- What to work on: Could the data below be retyped exactly, without its pictures?

(Stored data)
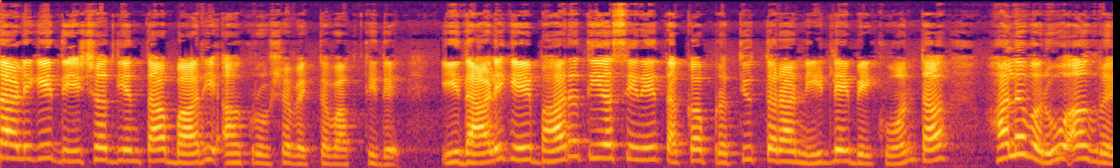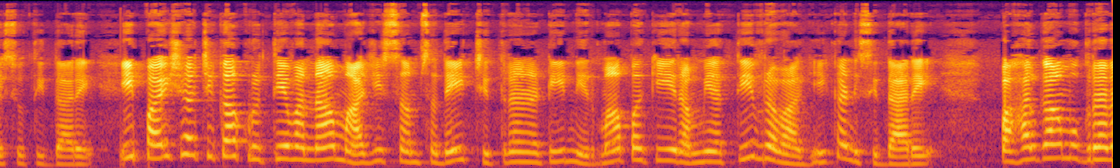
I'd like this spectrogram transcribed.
ದಾಳಿಗೆ ದೇಶಾದ್ಯಂತ ಭಾರಿ ಆಕ್ರೋಶ ವ್ಯಕ್ತವಾಗ್ತಿದೆ. ಈ ದಾಳಿಗೆ ಭಾರತೀಯ ಸೇನೆ ತಕ್ಕ ಪ್ರತ್ಯುತ್ತರ ನೀಡಲೇಬೇಕು ಅಂತ ಹಲವರು ಆಗ್ರಹಿಸುತ್ತಿದ್ದಾರೆ. ಈ ಪೈಶಾಚಿಕ ಕೃತ್ಯವನ್ನ ಮಾಜಿ ಸಂಸದೆ, ಚಿತ್ರನಟಿ ನಿರ್ಮಾಪಕಿ ರಮ್ಯಾ ತೀವ್ರವಾಗಿ ಖಂಡಿಸಿದ್ದಾರೆ. ಪಹಲ್ಗಾಮ್ ಉಗ್ರರ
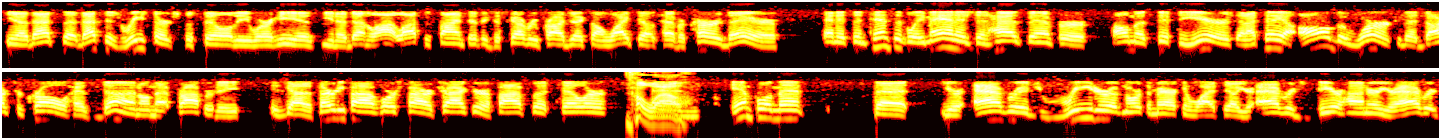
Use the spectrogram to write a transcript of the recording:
you know, that's, uh, that's his research facility where he has, you know, done a lot, lots of scientific discovery projects on whitetails have occurred there. And it's intensively managed and has been for almost 50 years. And I tell you, all the work that Dr. Kroll has done on that property, he's got a 35 horsepower tractor, a five foot tiller. Oh, wow. implements that your average reader of North American whitetail, your average deer hunter, your average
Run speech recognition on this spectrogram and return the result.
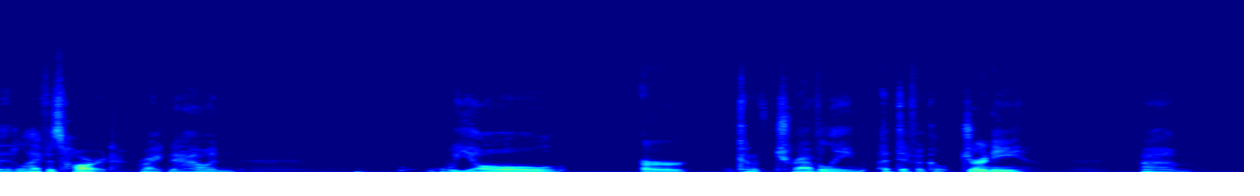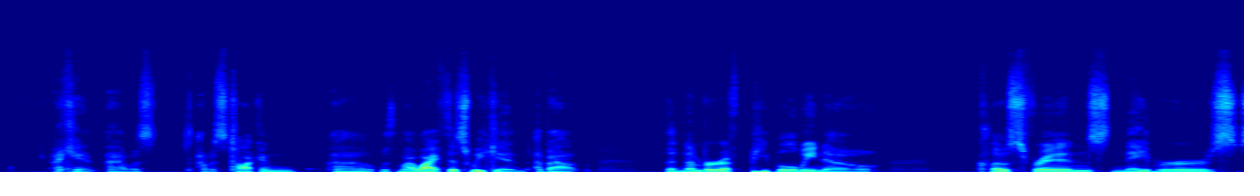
that life is hard right now, and we all are kind of traveling a difficult journey. Um, I can't. I was I was talking uh, with my wife this weekend about the number of people we know, close friends, neighbors,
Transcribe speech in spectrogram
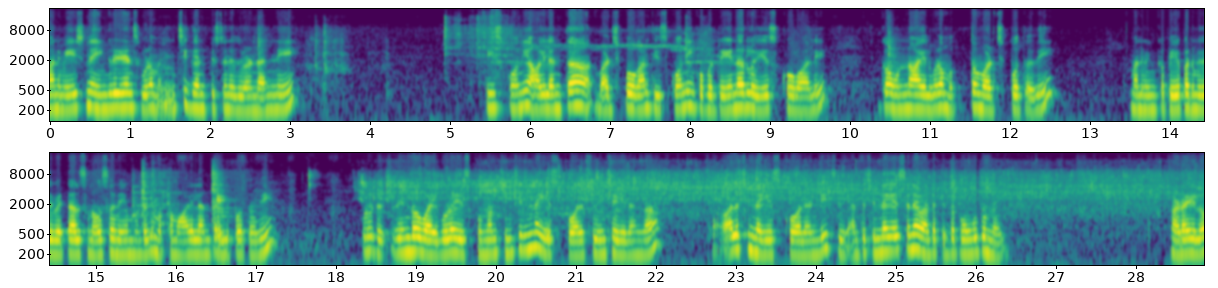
మనం వేసిన ఇంగ్రీడియంట్స్ కూడా మంచిగా కనిపిస్తున్నాయి చూడండి అన్నీ. తీసుకొని ఆయిల్ అంతా వడిచిపోగానే తీసుకొని ఇంకొక డ్రైనర్లో వేసుకోవాలి. ఇంకా ఉన్న ఆయిల్ కూడా మొత్తం వడిచిపోతుంది. మనం ఇంకా పేపర్ మీద పెట్టాల్సిన అవసరం ఏముండదు. మొత్తం ఆయిల్ అంతా వెళ్ళిపోతుంది. ఇప్పుడు రెండో వాయి కూడా వేసుకుందాం. చిన్న చిన్నగా వేసుకోవాలి చూపించే విధంగా. చాలా చిన్నగా వేసుకోవాలండి. అంత చిన్నగా వేస్తేనే అంత పెద్ద పొంగుతున్నాయి. కడాయిలో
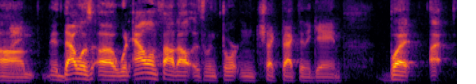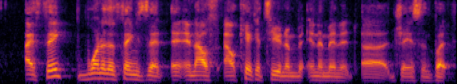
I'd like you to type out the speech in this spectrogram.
Um, That was uh, when Allen fouled out is when Thornton checked back in the game. But I, I think one of the things that, and I'll I'll kick it to you in a, in a minute, uh, Jason. But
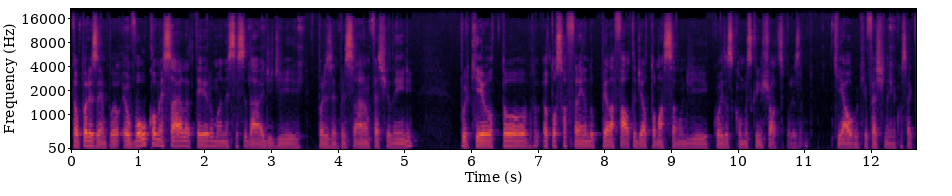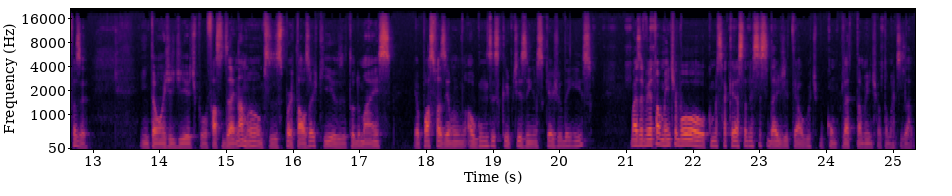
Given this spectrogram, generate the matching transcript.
Então, por exemplo, eu vou começar a ter uma necessidade de, por exemplo, instalar um Fastlane, porque eu tô, eu tô sofrendo pela falta de automação de coisas como screenshots, por exemplo, que é algo que o Fastlane consegue fazer. Então hoje em dia, tipo, eu faço design na mão, preciso exportar os arquivos e tudo mais. Eu posso fazer um, alguns scriptzinhos que ajudem isso. Mas eventualmente eu vou começar a criar essa necessidade de ter algo tipo completamente automatizado.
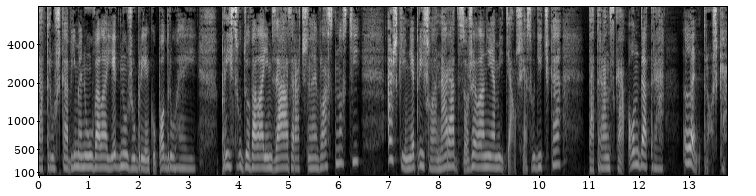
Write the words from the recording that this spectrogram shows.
Tatruška vymenúvala jednu žubrienku po druhej, prisudzovala im zázračné vlastnosti, až kým neprišla na rad so želaniami ďalšia sudička, tatranská ondatra, len troška.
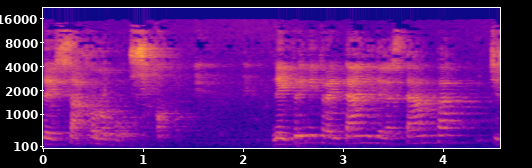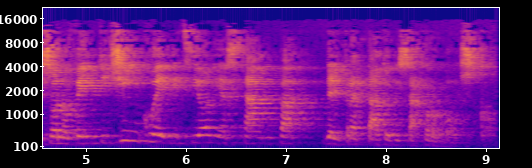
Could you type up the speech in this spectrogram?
del Sacro Bosco. Nei primi 30 anni della stampa ci sono 25 edizioni a stampa del trattato di Sacro Bosco.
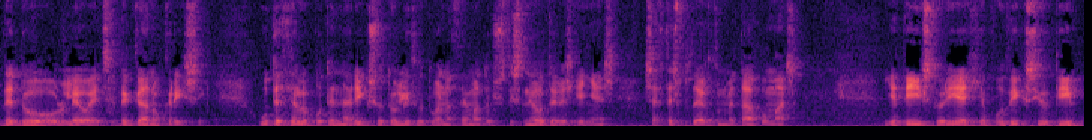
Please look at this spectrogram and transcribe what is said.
Δεν το λέω έτσι, δεν κάνω κρίση. Ούτε θέλω ποτέ να ρίξω το λίθο του αναθέματος στις νεότερες γενιές, σε αυτές που θα έρθουν μετά από εμάς. Γιατί η ιστορία έχει αποδείξει ότι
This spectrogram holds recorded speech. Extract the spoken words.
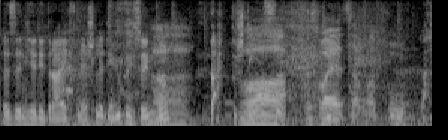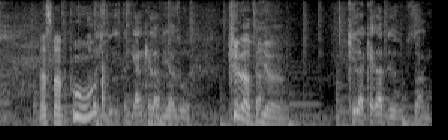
Das sind hier die drei Fläschle, die übrig sind. guck. Verstehst Boah, du? das war jetzt aber puh. Das war Puh, Ich, ich bin gern Kellerbier, also Killerbier. Killer-Kellerbier sozusagen.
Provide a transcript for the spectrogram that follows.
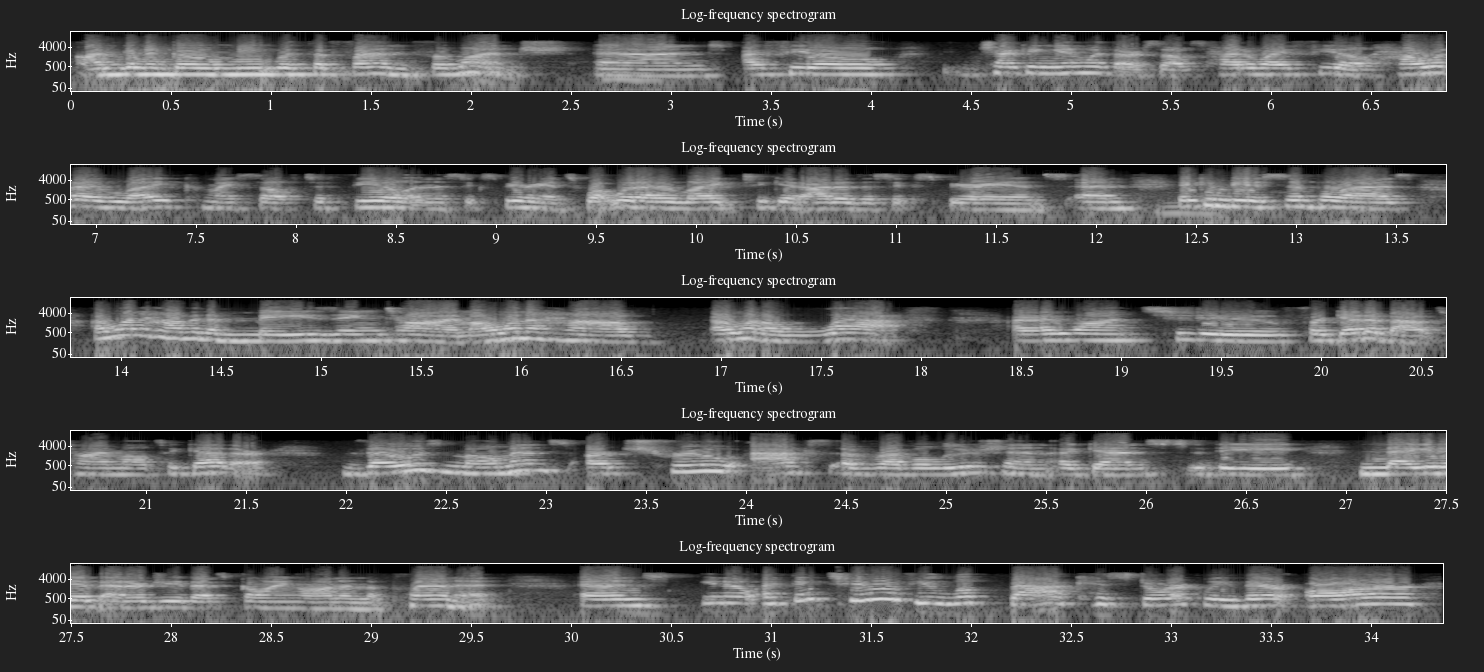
I'm going to go meet with a friend for lunch, and I feel checking in with ourselves. How do I feel? How would I like myself to feel in this experience? What would I like to get out of this experience? And it can be as simple as I want to have an amazing time. I want to have, I want to laugh. I want to forget about time altogether. Those moments are true acts of revolution against the negative energy that's going on in the planet. And, you know, I think too, if you look back historically, there are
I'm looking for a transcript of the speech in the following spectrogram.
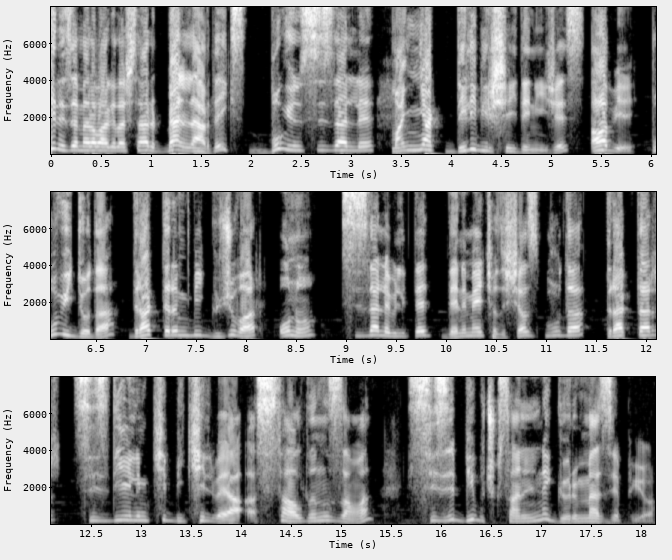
Hepinize merhaba arkadaşlar ben Lerdex. Bugün sizlerle manyak deli bir şey deneyeceğiz. Abi bu videoda Draktar'ın bir gücü var. Onu sizlerle birlikte denemeye çalışacağız. Burada Draktar siz diyelim ki bir kill veya asist aldığınız zaman sizi bir buçuk saniyeliğine görünmez yapıyor.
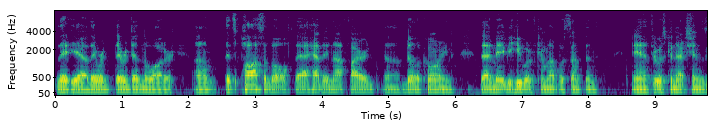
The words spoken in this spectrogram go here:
they yeah they were they were dead in the water. Um, it's possible that had they not fired uh, Bill Aucoin – that maybe he would have come up with something and through his connections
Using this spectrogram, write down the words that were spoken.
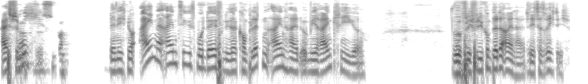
Heißt für Ja, mich, wenn ich nur ein einziges Modell von dieser kompletten Einheit irgendwie reinkriege, würfel ich für die komplette Einheit. Sehe ich das richtig?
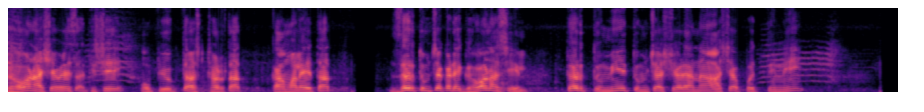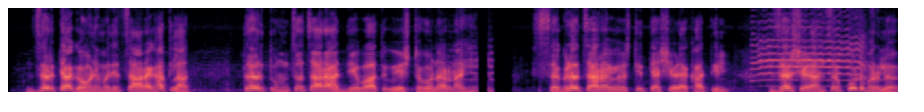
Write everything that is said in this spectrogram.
गव्हाण अशा वेळेस अतिशय उपयुक्त अस- ठरतात कामाला येतात. जर तुमच्याकडे गव्हाण असेल तर तुम्ही तुमच्या शेळ्यांना अशा पद्धतीने जर त्या गव्हाणीमध्ये चारा घातलात तर तुमचं चारा अजिबात वेस्ट होणार नाही. सगळं चारा व्यवस्थित त्या शेळ्या खातील. जर शेळ्यांचं पोट भरलं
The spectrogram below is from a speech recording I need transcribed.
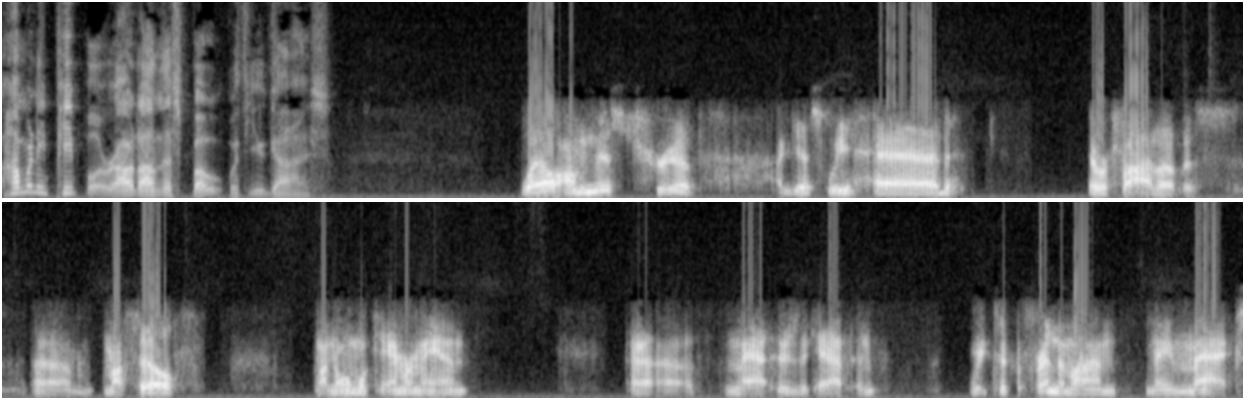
how many people are out on this boat with you guys? Well, on this trip, I guess we had there were five of us. Um, myself, my normal cameraman, uh, Matt, who's the captain. We took a friend of mine named Max,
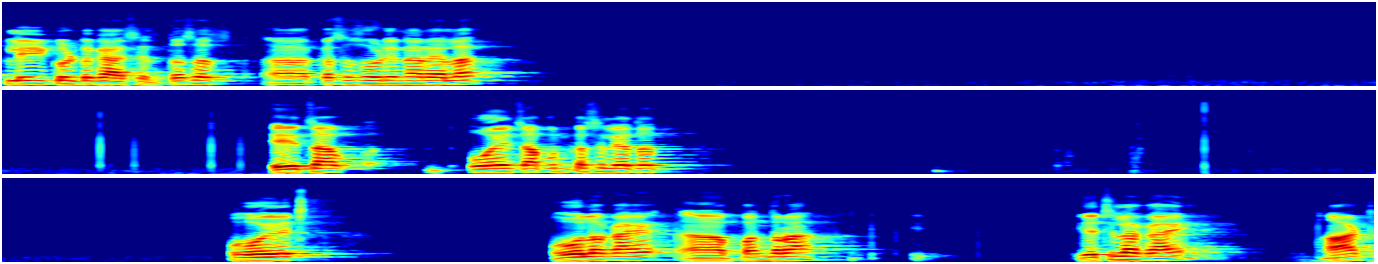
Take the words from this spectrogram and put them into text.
प्ले इक्वल टू काय असेल? तसंच कसं सोडणार याला? एचा ओ एच आपण कसं लिहितात? ओ एच. ओला काय? पंधरा. एचला काय? आठ.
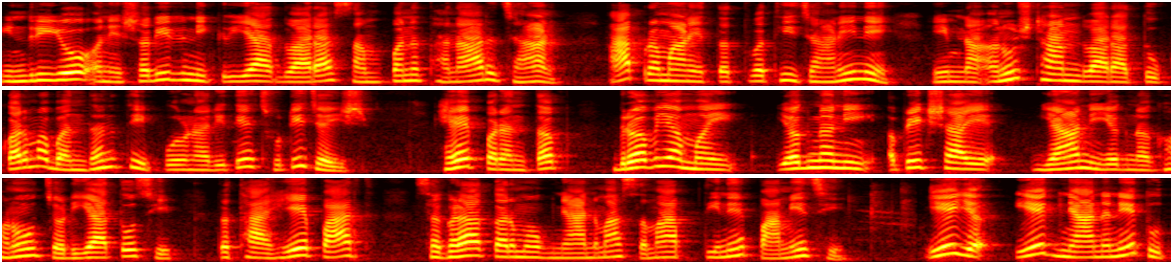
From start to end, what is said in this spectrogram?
ઇન્દ્રિયો અને શરીરની ક્રિયા દ્વારા સંપન્ન થનાર જાણ. આ પ્રમાણે તત્વથી જાણીને એમના અનુષ્ઠાન દ્વારા તું કર્મબંધનથી પૂર્ણ રીતે છૂટી જઈશ. હે પરંતપ દ્રવ્યમય યજ્ઞની અપેક્ષાએ જ્ઞાન યજ્ઞ ઘણો ચઢિયાતો છે તથા હે પાર્થ, સઘળા કર્મો જ્ઞાનમાં સમાપ્તિને પામે છે. એ એ જ્ઞાનને તું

- Answer space:
I'd like this spectrogram transcribed.
ದಾಳಿಗೆ ದೇಶಾದ್ಯಂತ ಭಾರಿ ಆಕ್ರೋಶ ವ್ಯಕ್ತವಾಗ್ತಿದೆ. ಈ ದಾಳಿಗೆ ಭಾರತೀಯ ಸೇನೆ ತಕ್ಕ ಪ್ರತ್ಯುತ್ತರ ನೀಡಲೇಬೇಕು ಅಂತ ಹಲವರು ಆಗ್ರಹಿಸುತ್ತಿದ್ದಾರೆ. ಈ ಪೈಶಾಚಿಕ ಕೃತ್ಯವನ್ನ ಮಾಜಿ ಸಂಸದೆ, ಚಿತ್ರನಟಿ ನಿರ್ಮಾಪಕಿ ರಮ್ಯಾ ತೀವ್ರವಾಗಿ ಖಂಡಿಸಿದ್ದಾರೆ. ಪಹಲ್ಗಾಮ್ ಉಗ್ರರ
Use the spectrogram to write a transcript of the recording:
you know, that's, uh, that's his research facility where he has, you know, done a lot, lots of scientific discovery projects on whitetails have occurred there. And it's intensively managed and has been for almost 50 years. And I tell you, all the work that Dr. Kroll has done on that property, he's got a 35 horsepower tractor, a five foot tiller. Oh, wow. implements that your average reader of North American whitetail, your average deer hunter, your average
Run speech recognition on this spectrogram and return the result.
that life is hard right now, and we all are kind of traveling a difficult journey. Um, I can't. I was I was talking uh, with my wife this weekend about the number of people we know, close friends, neighbors,
Transcribe speech in spectrogram
మనం వేసిన ఇంగ్రీడియంట్స్ కూడా మంచిగా కనిపిస్తున్నాయి చూడండి అన్నీ. తీసుకొని ఆయిల్ అంతా వడిచిపోగానే తీసుకొని ఇంకొక డ్రైనర్లో వేసుకోవాలి. ఇంకా ఉన్న ఆయిల్ కూడా మొత్తం వడిచిపోతుంది. మనం ఇంకా పేపర్ మీద పెట్టాల్సిన అవసరం ఏముండదు. మొత్తం ఆయిల్ అంతా వెళ్ళిపోతుంది. ఇప్పుడు రెండో వాయి కూడా వేసుకుందాం. చిన్న చిన్నగా వేసుకోవాలి చూపించే విధంగా. చాలా చిన్నగా వేసుకోవాలండి. అంత చిన్నగా వేస్తేనే అంత పెద్ద పొంగుతున్నాయి. కడాయిలో
I'd like you to type out the speech in this spectrogram.
Um, That was uh, when Allen fouled out is when Thornton checked back in the game. But I, I think one of the things that, and I'll I'll kick it to you in a, in a minute, uh, Jason. But
Given this spectrogram, generate the matching transcript.
Então, por exemplo, eu vou começar a ter uma necessidade de, por exemplo, instalar um Fastlane, porque eu tô, eu tô sofrendo pela falta de automação de coisas como screenshots, por exemplo, que é algo que o Fastlane consegue fazer. Então hoje em dia, tipo, eu faço design na mão, preciso exportar os arquivos e tudo mais. Eu posso fazer um, alguns scriptzinhos que ajudem isso. Mas eventualmente eu vou começar a criar essa necessidade de ter algo tipo completamente automatizado.
Write the words from the recording that this spectrogram shows.
Tatruška vymenúvala jednu žubrienku po druhej, prisudzovala im zázračné vlastnosti, až kým neprišla na rad so želaniami ďalšia sudička, tatranská ondatra, len troška.
Could you type up the speech in this spectrogram?
del Sacro Bosco. Nei primi 30 anni della stampa ci sono 25 edizioni a stampa del trattato di Sacro Bosco.
Please look at this spectrogram and transcribe what is said.
Δεν το λέω έτσι, δεν κάνω κρίση. Ούτε θέλω ποτέ να ρίξω το λίθο του αναθέματος στις νεότερες γενιές, σε αυτές που θα έρθουν μετά από εμάς. Γιατί η ιστορία έχει αποδείξει ότι
This spectrogram holds recorded speech. Extract the spoken words.
Das sind hier die drei Fläschle, die übrig sind. guck. Verstehst Boah, du? das war jetzt aber puh. Das war Puh, Ich, ich bin gern Kellerbier, also Killerbier. Killer-Kellerbier sozusagen.
Provide a transcript for the spectrogram that follows.
I'm going to go meet with a friend for lunch, and I feel checking in with ourselves. How do I feel? How would I like myself to feel in this experience? What would I like to get out of this experience? And it can be as simple as I want to have an amazing time. I want to have, I want to laugh. I want to forget about time altogether. Those moments are true acts of revolution against the negative energy that's going on in the planet. And, you know, I think too, if you look back historically, there are
I'm looking for a transcript of the speech in the following spectrogram.
Hepinize merhaba arkadaşlar ben Lerdex. Bugün sizlerle manyak deli bir şey deneyeceğiz. Abi bu videoda Draktar'ın bir gücü var. Onu sizlerle birlikte denemeye çalışacağız. Burada Draktar siz diyelim ki bir kill veya asist aldığınız zaman sizi bir buçuk saniyeliğine görünmez yapıyor.
The words spoken in this spectrogram go here:
they yeah they were they were dead in the water. Um, it's possible that had they not fired uh, Bill Aucoin – that maybe he would have come up with something and through his connections
Using this spectrogram, write down the words that were spoken.
Heißt für Ja, mich, wenn ich nur ein einziges Modell von dieser kompletten Einheit irgendwie reinkriege, würfel ich für die komplette Einheit. Sehe ich das richtig?
Write everything that is said in this spectrogram.
गव्हाण अशा वेळेस अतिशय उपयुक्त अस- ठरतात कामाला येतात. जर तुमच्याकडे गव्हाण असेल तर तुम्ही तुमच्या शेळ्यांना अशा पद्धतीने जर त्या गव्हाणीमध्ये चारा घातलात तर तुमचं चारा अजिबात वेस्ट होणार नाही. सगळं चारा व्यवस्थित त्या शेळ्या खातील. जर शेळ्यांचं पोट भरलं
The spectrogram below is from a speech recording I need transcribed.
how many people are out on this boat with you guys? Well, on this trip, I guess we had there were five of us. Um, myself, my normal cameraman, uh, Matt, who's the captain. We took a friend of mine named Max,
Take the words from this spectrogram and put them into text.
प्ले इक्वल टू काय असेल? तसंच कसं सोडणार याला? एचा ओ एच आपण कसं लिहितात? ओ एच. ओला काय? पंधरा. एचला काय? आठ.
From start to end, what is said in this spectrogram?
ઇન્દ્રિયો અને શરીરની ક્રિયા દ્વારા સંપન્ન થનાર જાણ. આ પ્રમાણે તત્વથી જાણીને એમના અનુષ્ઠાન દ્વારા તું કર્મબંધનથી પૂર્ણ રીતે છૂટી જઈશ. હે પરંતપ દ્રવ્યમય યજ્ઞની અપેક્ષાએ જ્ઞાન યજ્ઞ ઘણો ચઢિયાતો છે તથા હે પાર્થ, સઘળા કર્મો જ્ઞાનમાં સમાપ્તિને પામે છે. એ એ જ્ઞાનને તું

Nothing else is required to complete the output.